These things being done, I’m left with very few beefs.  The side pockets are rudimentary, but perfectly effective.  The pack is around 5-6 inches deep, which is quite skinny, and can limit how you pack larger things (to keep them from poking you in the back).  The benefit is a load which is exceptionally close to the body, a price I’m more than willing to pay.  The pack is also quite wide (14″ at the bottom), which is occasionally less than ideal when down climbing or scrambling through tight rocky places.  The metal frame along the bottom is also a concern when I pack it in my Scout, which on first try put it unpadded against the floor, something easily fixed with a foam bad or just the hipbelt wrapped around the right way.  Again, when I think about making a pack to address these issues I come back to how much I’d be giving up in the quality of the load carry, and leave well enough alone.  Easy to do given how well the VX-42 fabric has held up to everything, and how the pocket array and compression panel easily manages everything I want of it, from packrafting gear to rifle to snowshoes to ice axe and skis.

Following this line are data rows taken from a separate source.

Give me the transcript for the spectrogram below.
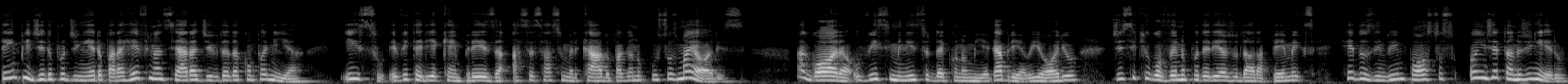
tem pedido por dinheiro para refinanciar a dívida da companhia. Isso evitaria que a empresa acessasse o mercado pagando custos maiores. Agora, o vice-ministro da Economia, Gabriel Iorio, disse que o governo poderia ajudar a Pemex reduzindo impostos ou injetando dinheiro.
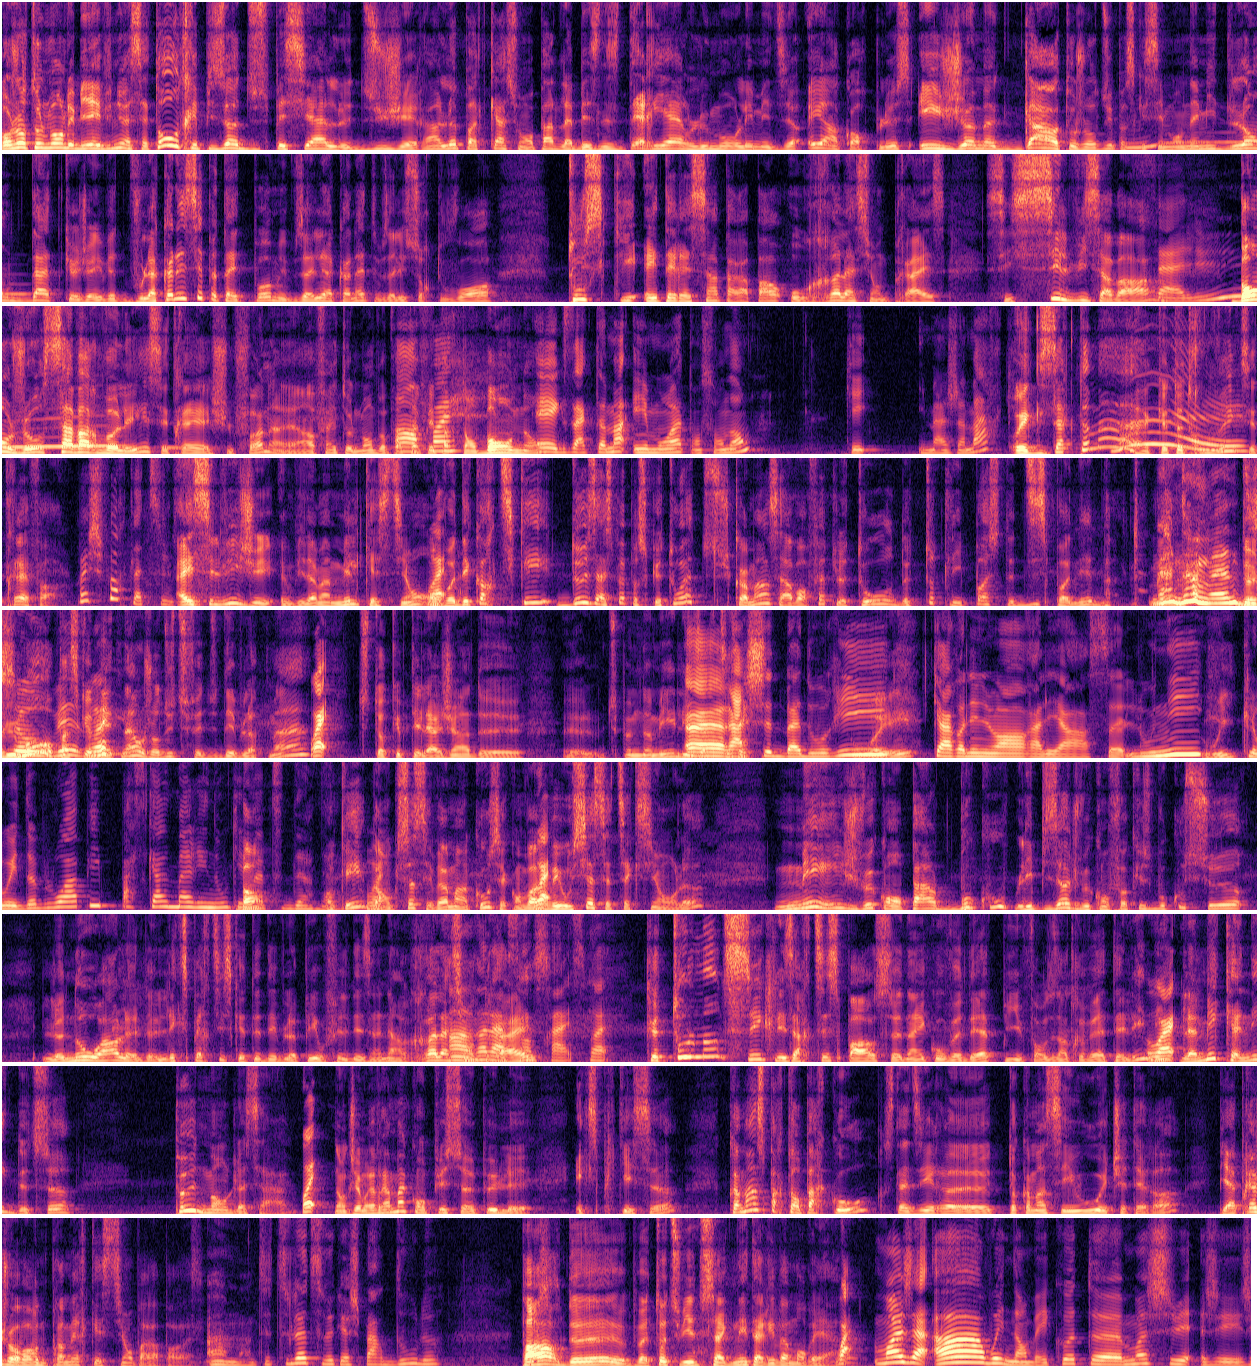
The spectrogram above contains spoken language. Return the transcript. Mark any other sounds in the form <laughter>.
Bonjour tout le monde et bienvenue à cet autre épisode du spécial du gérant, le podcast où on parle de la business derrière l'humour, les médias et encore plus. Et je me gâte aujourd'hui parce que c'est mon ami de longue date que j'invite. Vous la connaissez peut-être pas, mais vous allez la connaître et vous allez surtout voir tout ce qui est intéressant par rapport aux relations de presse. C'est Sylvie Savard. Salut. Bonjour, Savard volé. C'est très, je suis le fun. Enfin, tout le monde va pouvoir t'appeler Enfin. par ton bon nom. Exactement. Et moi, ton surnom, qui est Image de marque. Exactement, que tu as trouvé. C'est très fort. Ouais, je suis forte là-dessus. Hey Sylvie, j'ai évidemment mille questions. Ouais. On va décortiquer deux aspects parce que toi, tu commences à avoir fait le tour de tous les postes disponibles dans le <laughs> le domaine de l'humour. Parce que ouais. maintenant, aujourd'hui, tu fais du développement. Tu t'occupes, t'es l'agent de. euh, tu peux me nommer les Euh, artistes. Rachid Badouri, Oui. Caroline Huard alias Louni, Oui. Chloé Deblois, puis Pascal Marino, qui Bon. est ma petite dernière. OK, donc ça, c'est vraiment cool. C'est qu'on va arriver aussi à cette section-là. Mais je veux qu'on parle beaucoup, l'épisode, je veux qu'on focus beaucoup sur le know-how, le- l'expertise que tu as développée au fil des années en relation en de relation presse. presse, ouais. que tout le monde sait que les artistes passent dans les vedettes puis ils font des entrevues à la télé, mais la mécanique de ça, peu de monde le savent. Ouais. Donc, j'aimerais vraiment qu'on puisse un peu le, expliquer ça. Commence par ton parcours, c'est-à-dire, tu as commencé où, etc. Puis après, je vais avoir une première question par rapport à ça. Oh mon Dieu, tu là, tu veux que je parte d'où, là? Pars de. ben, toi, tu viens du Saguenay, tu arrives à Montréal. Ouais, moi, j'ai... Ah oui, non, ben écoute, euh, moi, j'ai,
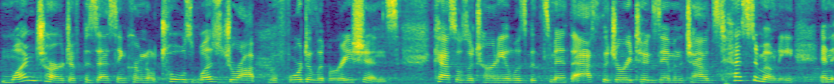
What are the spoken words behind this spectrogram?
One charge of possessing criminal tools was dropped before deliberations. Castle's attorney Elizabeth Smith asked the jury to examine the child's testimony and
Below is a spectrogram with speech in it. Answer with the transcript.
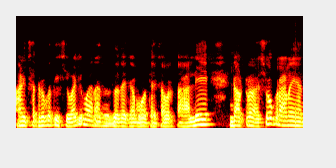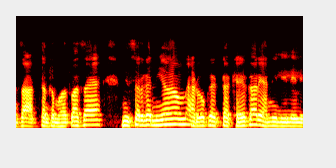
आणि छत्रपती शिवाजी महाराजांचा त्याच्यामुळे त्याच्यावरचा आले डॉक्टर अशोक राणा यांचा अत्यंत महत्त्वाचा आहे. निसर्ग नियम ॲडव्होकेट खेळकर यांनी लिहिलेली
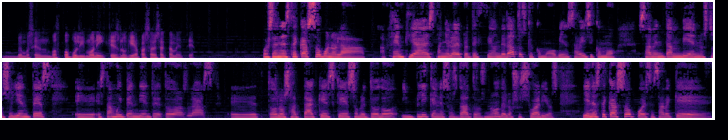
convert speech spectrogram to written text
vemos en Voz Populi. Moni, ¿qué es lo que ha pasado exactamente? Pues en este caso, bueno, la Agencia Española de Protección de Datos, que como bien sabéis y como saben también nuestros oyentes, eh, está muy pendiente de todas las eh, todos los ataques que sobre todo impliquen esos datos ¿no? de los usuarios. Y en este caso, pues se sabe que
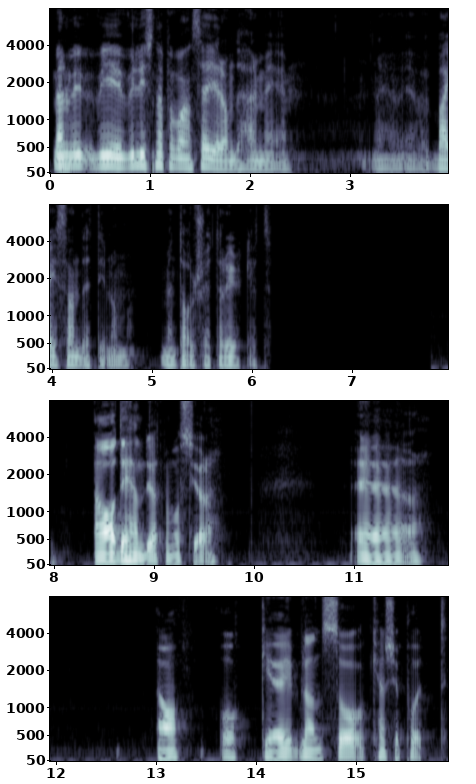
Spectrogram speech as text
Men Men- vi, vi, vi lyssnar på vad han säger om det här med eh, bajsandet inom mentalskötaryrket. Ja, det händer ju att man måste göra. Eh, ja, och eh, ibland så kanske på ett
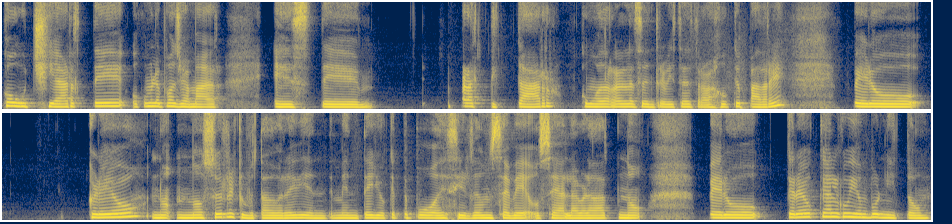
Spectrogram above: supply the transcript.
coachearte o como le podemos llamar, este, practicar cómo darle las entrevistas de trabajo, qué padre, pero creo, no, no soy reclutadora evidentemente, yo qué te puedo decir de un CV, o sea, la verdad no, pero creo que algo bien bonito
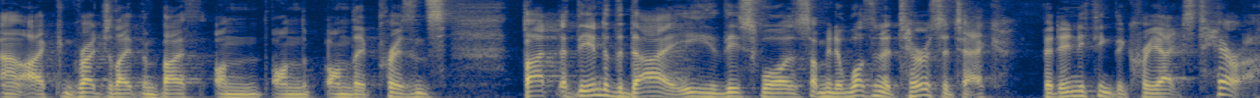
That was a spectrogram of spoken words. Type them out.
uh, I congratulate them both on on on their presence, but at the end of the day, this was I mean it wasn't a terrorist attack, but anything that creates terror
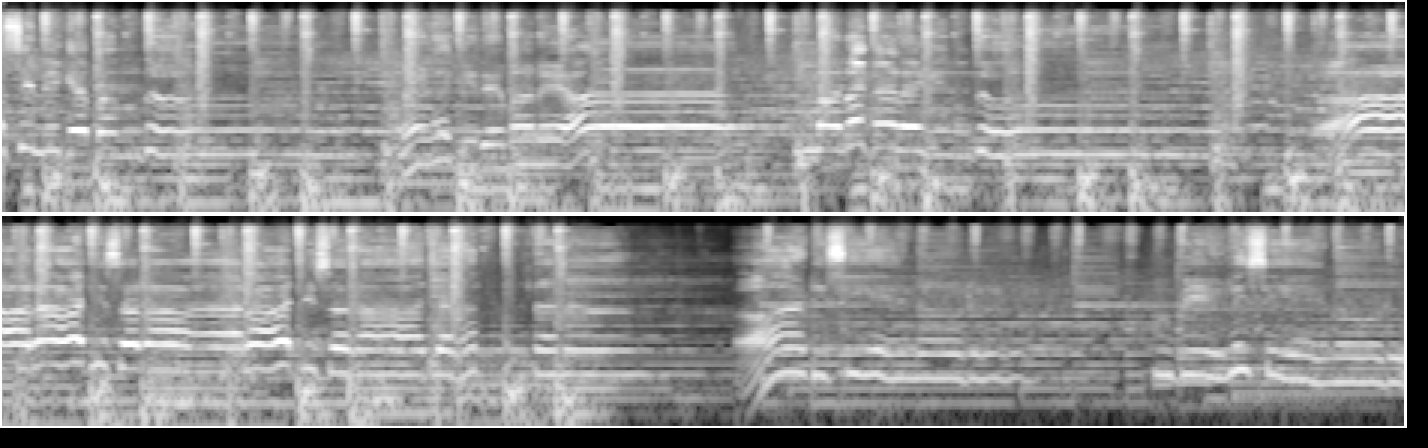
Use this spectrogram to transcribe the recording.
ಹೊಸಿಲಿಗೆ ಬಂದು ಬೆಳಗಿದೆ ಮನೆಯ ಮನಗಳ ಇಂದು. ಆರಾಧಿಸರ ರಾಜರತ್ನ ಆಡಿಸಿಯೇ ನೋಡು ಬೀಳಿಸಿಯೇ ನೋಡು.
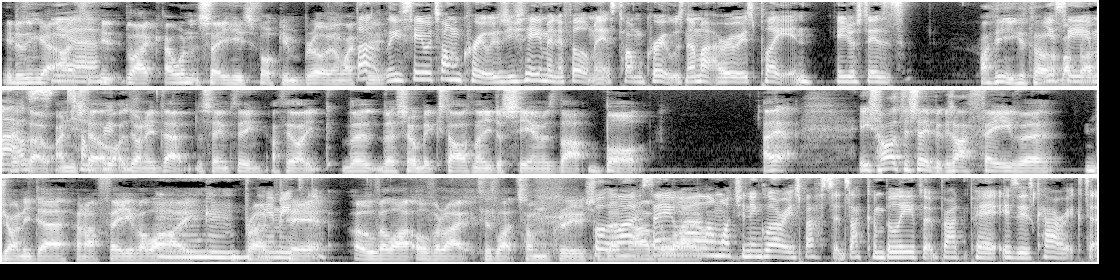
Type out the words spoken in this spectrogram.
He doesn't get Yeah. acting. it- like I wouldn't say he's fucking brilliant. Like But he- you see with Tom Cruise, you see him in a film and it's Tom Cruise, no matter who he's playing. He just is. I think you could tell you that about Brad Pitt though, and you Tom say that about Johnny Depp. The same thing. I feel like they're, they're so big stars now. You just see him as that. But I, it's hard to say because I favour Johnny Depp and I favour like Brad Mm-hmm. Yeah, Pitt over like other actors like Tom Cruise. But then like, say like- while I'm watching Inglourious Basterds, I can believe that Brad Pitt is his character.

Aside from a smaller pack for day trips and light 2-3 day hikes, the Unaweep seems to be all I need for everything I do.  Imagine my disappointment.